Like every spoiled child, I had the luxury to buy various things that are now a part of my many collections. My collections ranged from marbles and stuffed animals to used and useless paper. Some people claim that I was a hoarder… let’s agree to disagree. I grew up but I did not grow out of my habit, however, I moved on to collecting other things, including candles I never light, journals I don’t dare to touch, and mugs I’m too afraid to use.
When I’m not obsessing over the material things that I have grown to love more than my friends, I like to practice my very boring hobbies. My favorite thing to do is fantasize about things that are impossible to achieve, such as: becoming healthy, letting a day pass by without yelling at the sun or raging at an inanimate object. Otherwise, I’d be watching anime, reading, writing, or taking a walk under the streetlights. On days when I need to feel better about myself, I watch university courses online (that I only pretend to understand) or point out people’s hypocrisies and judge them for it. If not, I’ll spend my time writing or pretending to be rich, powerful and a part of the mafia.

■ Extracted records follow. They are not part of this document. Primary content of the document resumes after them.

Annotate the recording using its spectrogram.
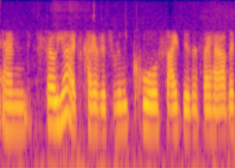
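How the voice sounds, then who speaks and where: A woman with an ordinary speaking voice talks at a fairly quick pace in a fairly low pitch with ordinary pitch variation. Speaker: hypnotherapist. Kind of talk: casual business interview.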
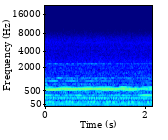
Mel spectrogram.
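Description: Soft ambient background music: a held chord of steady, sustained tones.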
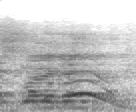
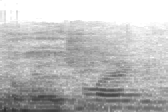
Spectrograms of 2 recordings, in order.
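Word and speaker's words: Pileggi: I absolutely adore Mitch Slaggy. Is that how I pronounce it? Pelleggi.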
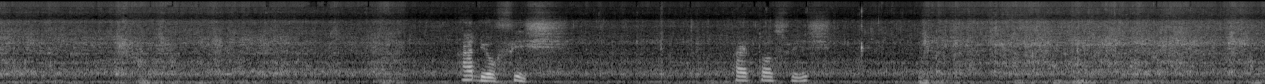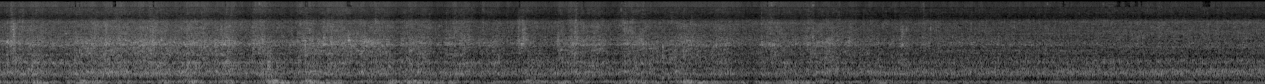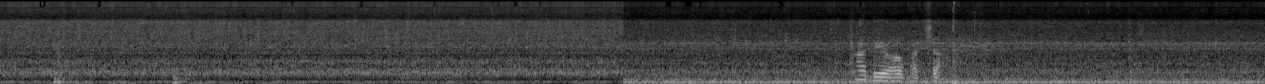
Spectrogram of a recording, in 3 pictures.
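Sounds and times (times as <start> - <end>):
fish sizzling in hot oil: 0.0 - 37.9.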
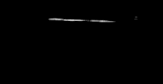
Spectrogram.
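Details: A Flame-crowned flowerpecker (Dicaeum anthonyi) in Banaue, Ifugao, Philippines gives one very high, thin, drawn-out note that sags slightly in pitch, followed by a faint tick, in otherwise quiet surroundings.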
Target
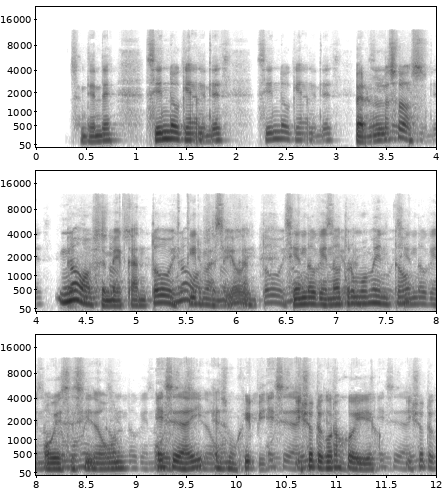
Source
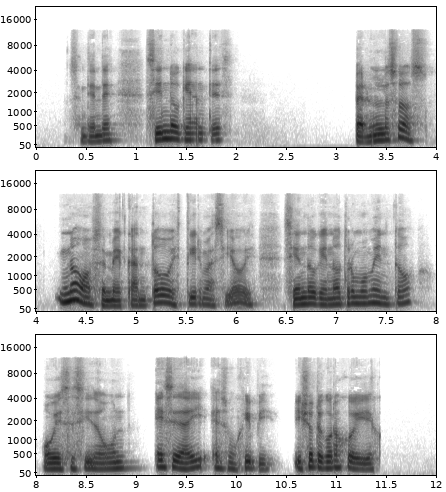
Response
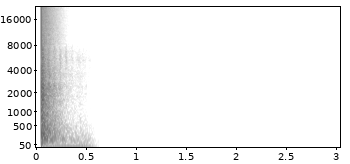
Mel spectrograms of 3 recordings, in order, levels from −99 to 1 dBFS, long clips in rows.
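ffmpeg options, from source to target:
-filter_complex "[0:a]asettb=1/sr,asplit=3[a][b][c];[a]atrim=end=3.294[d];[b]atrim=start=3.29:end=3.73,asetpts=PTS-STARTPTS,afade=t=in:d=0.004:c=qsin,afade=t=out:st=0.436:d=0.004:c=qsin,equalizer=f=70:w=0.36:g=-13[e];[c]atrim=start=3.726[f];[d][e]acrossfade=d=0.004:c1=hsin:c2=qsin[g];[g][f]acrossfade=d=0.004:c1=qsin:c2=hsin,asplit=2[h][i];[i]aecho=0:1:1105|2210|3315|4420:0.355|0.117|0.0386|0.0128[j];[h][j]amix=inputs=2:normalize=0,agate=range=-33dB:threshold=-48dB:ratio=3:detection=peak,asettb=1/sr,asplit=3[k][l][m];[k]atrim=end=0.644[n];[l]atrim=start=0.64:end=1.53,asetpts=PTS-STARTPTS,afade=t=in:d=0.004:c=qsin,afade=t=out:st=0.886:d=0.004:c=qsin,bandreject=f=2.5k:w=9.7[o];[m]atrim=start=1.526[p];[n][o]acrossfade=d=0.004:c1=hsin:c2=qsin[q];[q][p]acrossfade=d=0.004:c1=qsin:c2=hsin,asettb=1/sr,asplit=3[r][s][t];[r]atrim=end=10.124[u];[s]atrim=start=10.12:end=10.65,asetpts=PTS-STARTPTS,afade=t=in:d=0.004:c=qsin,afade=t=out:st=0.526:d=0.004:c=qsin,tiltshelf=f=1.2k:g=-8[v];[t]atrim=start=10.646[w];[u][v]acrossfade=d=0.004:c1=hsin:c2=qsin[x];[x][w]acrossfade=d=0.004:c1=qsin:c2=hsin,volume=-8dB"

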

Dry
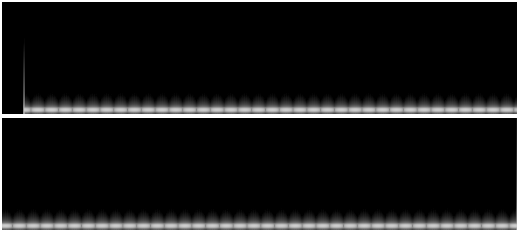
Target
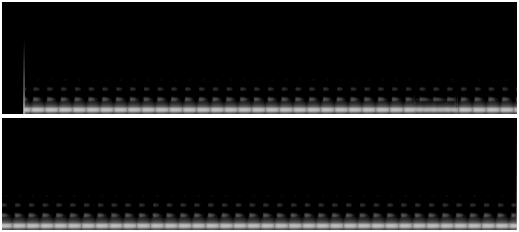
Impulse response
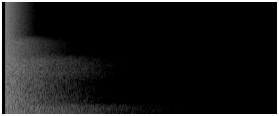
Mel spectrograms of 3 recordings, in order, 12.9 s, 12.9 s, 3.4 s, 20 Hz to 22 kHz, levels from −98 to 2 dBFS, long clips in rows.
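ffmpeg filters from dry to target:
-filter_complex "[0:a]acompressor=threshold=-25dB:ratio=6,asplit=3[a][b][c];[a]afade=t=out:st=5.15:d=0.02[d];[b]bandreject=f=60:t=h:w=6,bandreject=f=120:t=h:w=6,bandreject=f=180:t=h:w=6,bandreject=f=240:t=h:w=6,bandreject=f=300:t=h:w=6,bandreject=f=360:t=h:w=6,bandreject=f=420:t=h:w=6,bandreject=f=480:t=h:w=6,bandreject=f=540:t=h:w=6,afade=t=in:st=5.15:d=0.02,afade=t=out:st=5.67:d=0.02[e];[c]afade=t=in:st=5.67:d=0.02[f];[d][e][f]amix=inputs=3:normalize=0"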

Writing has always been a part of my life. I grew up reading my grandfather’s poetry and listening to my family and their friends critique each other. Yet, my interest in writing was not sparked until I read poems written in Standard Arabic. The repetitiveness of the Arabic language lured me in. The complexity of the language sounded simple to my ears. It was a spiritual experience; the poets were gods and I worshipped their words. However, I began leaning towards English in high school
mostly because the ministry has a horrible curriculum for teaching Arabs Arabic when we began studying the works of Seamus Heaney. This resulted in my decision to study English Language and Literature, which did not last because I later switched to Journalism and then took up International Relations when it made me miserable. Unfortunately, my writing consists of jumbled thoughts, grammatical mistakes, and an excessive misuse of semicolons.
I am a typical person with unusual ways. My many sides along with myself tend to live outside the real world. Our youngest is a child that does not know how to frown, and our eldest is a grumpy old man with a stick. Our differences aside, we always enjoy our time together. We waste our money on material things we do not benefit from. We watch the same shows and we walk the same road. Hopefully, together we will make a reality out of our dreams.